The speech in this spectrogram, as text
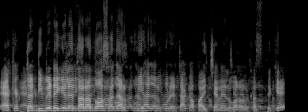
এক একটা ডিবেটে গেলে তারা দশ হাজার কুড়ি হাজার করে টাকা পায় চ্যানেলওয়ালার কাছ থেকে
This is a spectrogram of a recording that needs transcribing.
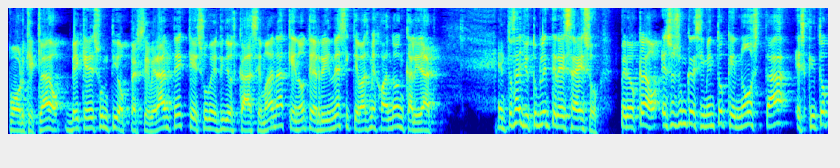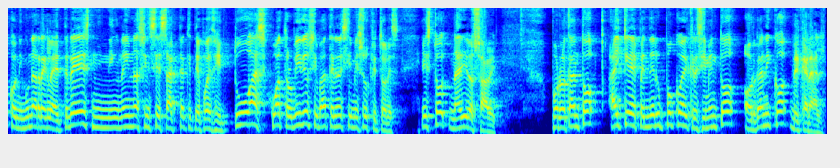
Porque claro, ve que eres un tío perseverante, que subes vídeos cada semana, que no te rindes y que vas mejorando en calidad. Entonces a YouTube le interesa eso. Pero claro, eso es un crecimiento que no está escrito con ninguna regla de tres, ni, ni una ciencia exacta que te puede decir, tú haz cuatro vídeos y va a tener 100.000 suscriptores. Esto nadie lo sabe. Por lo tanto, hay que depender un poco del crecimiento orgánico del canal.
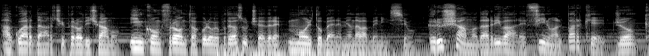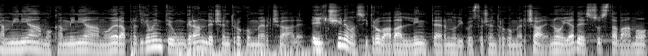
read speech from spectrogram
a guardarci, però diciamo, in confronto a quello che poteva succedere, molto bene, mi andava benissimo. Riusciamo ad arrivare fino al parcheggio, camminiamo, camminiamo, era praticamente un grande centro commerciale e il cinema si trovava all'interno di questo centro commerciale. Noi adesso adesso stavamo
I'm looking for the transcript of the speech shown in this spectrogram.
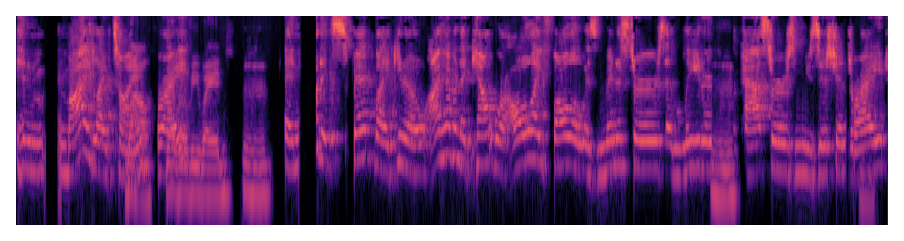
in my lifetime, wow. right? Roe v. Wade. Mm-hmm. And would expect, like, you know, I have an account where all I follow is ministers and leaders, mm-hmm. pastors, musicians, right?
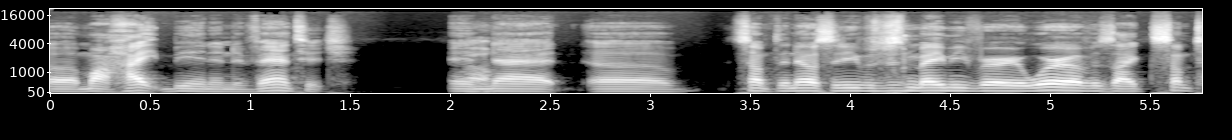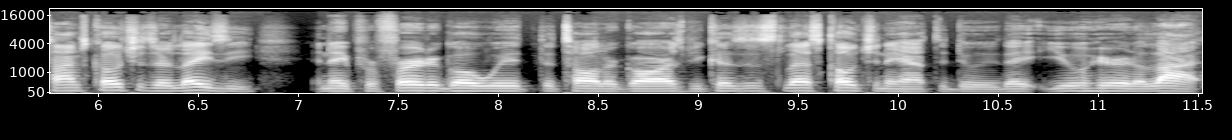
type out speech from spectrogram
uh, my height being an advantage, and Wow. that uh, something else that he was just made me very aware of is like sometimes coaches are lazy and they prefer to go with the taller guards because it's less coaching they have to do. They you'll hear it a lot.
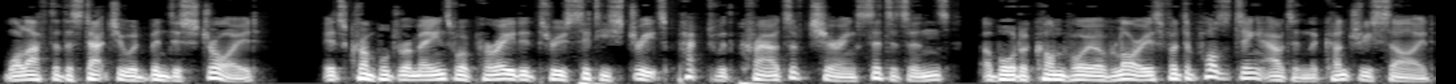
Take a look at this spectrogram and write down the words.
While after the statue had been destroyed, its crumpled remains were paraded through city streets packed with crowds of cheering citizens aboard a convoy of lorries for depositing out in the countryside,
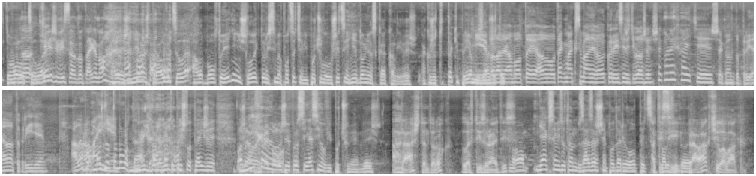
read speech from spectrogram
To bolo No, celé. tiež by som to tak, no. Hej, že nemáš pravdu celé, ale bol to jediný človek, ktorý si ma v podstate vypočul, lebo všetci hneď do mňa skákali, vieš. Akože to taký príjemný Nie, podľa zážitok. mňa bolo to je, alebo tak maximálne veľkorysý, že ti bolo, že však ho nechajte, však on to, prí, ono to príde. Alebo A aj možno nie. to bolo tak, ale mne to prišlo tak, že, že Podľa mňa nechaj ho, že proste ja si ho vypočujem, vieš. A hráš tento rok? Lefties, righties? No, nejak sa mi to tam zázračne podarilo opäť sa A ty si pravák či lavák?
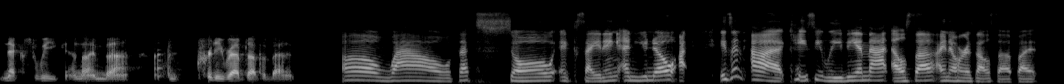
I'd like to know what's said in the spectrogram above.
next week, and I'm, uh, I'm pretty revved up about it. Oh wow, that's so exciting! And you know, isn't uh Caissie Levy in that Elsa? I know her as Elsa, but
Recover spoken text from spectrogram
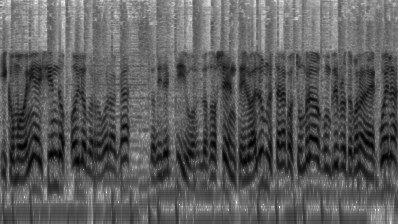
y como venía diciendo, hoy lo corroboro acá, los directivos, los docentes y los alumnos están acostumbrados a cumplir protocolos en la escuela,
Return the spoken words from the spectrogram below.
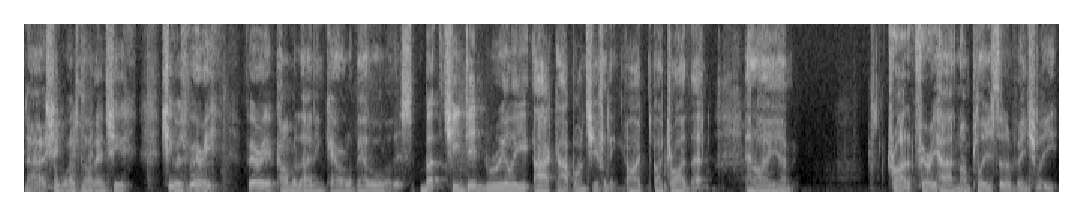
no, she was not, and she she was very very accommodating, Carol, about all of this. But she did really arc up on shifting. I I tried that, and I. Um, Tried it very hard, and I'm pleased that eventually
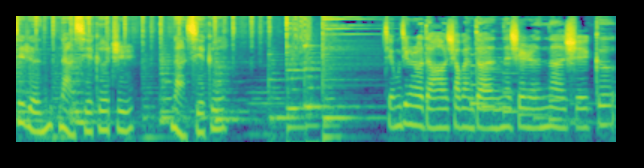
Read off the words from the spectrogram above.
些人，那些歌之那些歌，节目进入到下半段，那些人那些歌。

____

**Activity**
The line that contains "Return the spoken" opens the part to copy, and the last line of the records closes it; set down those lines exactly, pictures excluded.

**Exercise response**
Return the spoken words from the spectrogram below.
no, she was not, and she she was very very accommodating, Carol, about all of this. But she did really arc up on shifting. I I tried that, and I. Um, Tried it very hard, and I'm pleased that eventually
Read off the words from the spectrogram above.
些人，那些歌之那些歌，节目进入到下半段，那些人那些歌。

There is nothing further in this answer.